Five leading regional think-tanks are now the main co-organisers of the annual event. These are: Centre for Policy Dialogue (CPD) in Bangladesh; South Asia Watch on Trade, Economics and Environment (SAWTEE) in Nepal; Research and Information System for Developing Countries (RIS) in India; Sustainable Development Policy Institute (SDPI) in Pakistan; and Institute of Policy Studies of Sri Lanka (IPS) in Sri Lanka. Every year, one of the organisations hosts the summit in its respective country. This year SAWTEE is hosting the summit in Kathmandu in association with Nepalese National Planning Commission and Ministry of Commerce.
The theme of this year’s summit is ‘Deepening Economic Integration for Inclusive and Sustainable Development in South Asia.’ The title itself implies that economic integration is still not deep in the region which has both the commonalities and diversities in different areas.
A large part of the discourses of the previous summits focused on economic integration in South Asia with the belief that effective integration will bring long-term benefit for the people of the region.
Despite a series of effort, the region is yet to advance significantly in the direction of regional integration. When the first SAES took place in Colombo in 2008, it discussed economic integration in the light of South Asia Free Trade Area (SAFTA). At that time, South Asian Association for Regional Cooperation (SAARC) member countries completed the first step of regional integration, the preferential market arrangement, and entered into the second step – establishing a free trade area. 10 years later, when the 10th SAES is taking place, scheduled progress in tariff elimination is yet to happen. Full tariff elimination and sensitive list reduction will take at least one more decade. So, establishing the regional customs union and then common market and finally economic union is a distant dream.

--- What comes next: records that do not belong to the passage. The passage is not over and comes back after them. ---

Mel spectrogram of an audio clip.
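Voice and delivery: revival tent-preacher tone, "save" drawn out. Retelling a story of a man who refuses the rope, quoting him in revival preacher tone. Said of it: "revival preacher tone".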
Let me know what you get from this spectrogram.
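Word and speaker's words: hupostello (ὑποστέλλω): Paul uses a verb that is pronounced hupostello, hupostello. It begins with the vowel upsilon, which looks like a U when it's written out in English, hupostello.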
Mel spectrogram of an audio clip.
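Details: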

It doesn’t, however, mean that efforts to move ahead for regional integration will not be there. Pessimists, however, believe that future of the effective integration in South Asia is bleak. The most pronounced example is stagnation in the intra-regional trade. The value of intra-regional trade in SAARC actually declined to $40.32 billion in 2016 from $46.51 billion in 2015 and $ 49.35 billion in 2014. The ratio of intra-regional trade in SAARC compared to the global trade was 5.96 per cent in 2005 which came down to 5.07 per cent in 2016. Optimists, however, view the slow progress in regional integration as a normal process. They argue that even the ASEAN (Association of Southeast Asian Nations) is yet to be effectively integrated in its 50 years of journey.
The problem in the region is well known and well recognised. The political tension between India and Pakistan casts a long shadow on the whole region. Again, almost every small country in the region has geo-political and trade or economic disputes with the bigger one, India to be specific. These realities have to be taken into consideration while pushing for regional integration.

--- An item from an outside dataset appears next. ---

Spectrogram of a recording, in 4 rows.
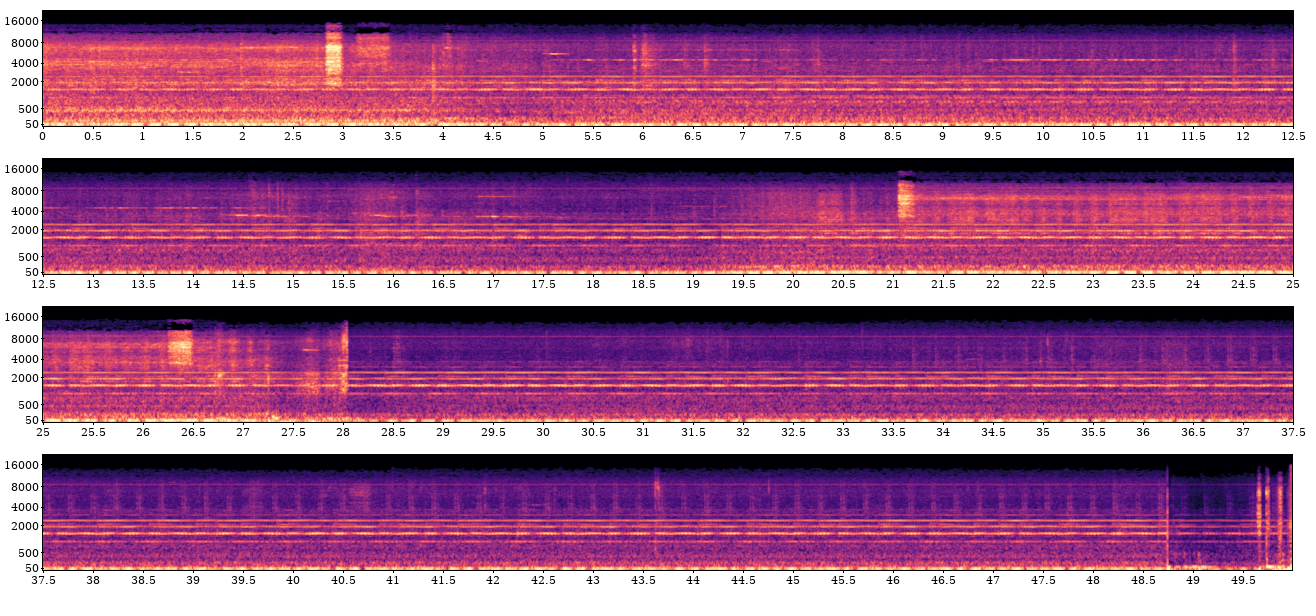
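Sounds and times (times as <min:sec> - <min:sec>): crossing signal bell ringing: 0:00.0 - 0:49.9
diesel freight train rumbling: 0:00.0 - 0:49.9.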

Civil societies in the region have long been working to motivate the governments of the countries to reduce the gap and address the disputes through dialogue. But the role of the civil societies sometimes comes under question mainly due to their lack of engagement with the people of the region. Moreover, some of the civil society members try to uphold the stand of their respective governments without critically examining it.
Nevertheless, advancement in regional cooperation in the last three decades is not negligible. Physical connectivity has improved among the countries. People-to-people contact has expanded. Bilateral and sub-regional efforts have increased in different areas to extend cooperation. People of the region are aware of the benefits of integration. A good number of studies have been conducted to identify the potentials and benefits of regional integration. What is needed now is effective and timely intervention of the leaders of the region. The 10th SAES will hopefully reassert the need.